===== Given records

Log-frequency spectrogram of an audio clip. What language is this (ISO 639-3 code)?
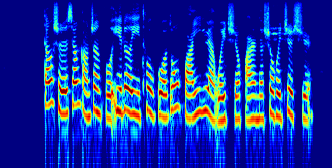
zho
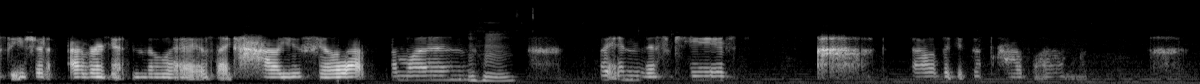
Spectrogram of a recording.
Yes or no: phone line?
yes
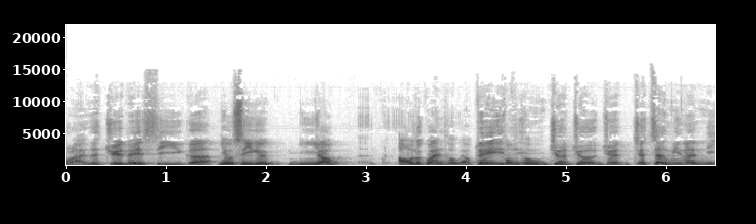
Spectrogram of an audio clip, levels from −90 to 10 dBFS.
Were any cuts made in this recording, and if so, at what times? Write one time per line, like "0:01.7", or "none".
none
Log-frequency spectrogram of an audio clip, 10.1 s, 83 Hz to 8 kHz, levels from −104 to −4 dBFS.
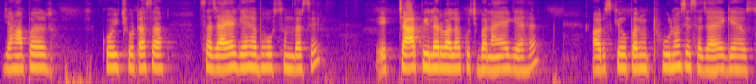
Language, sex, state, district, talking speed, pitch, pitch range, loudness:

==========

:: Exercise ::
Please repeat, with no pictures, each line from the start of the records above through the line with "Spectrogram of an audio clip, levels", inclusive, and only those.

:: Task response ::
Log-frequency spectrogram of an audio clip. What language is this (ISO 639-3 code)?
zho
Spectrogram of a recording.
Yes or no: phone line?
yes
Spectrogram of an audio clip, levels from −90 to 10 dBFS.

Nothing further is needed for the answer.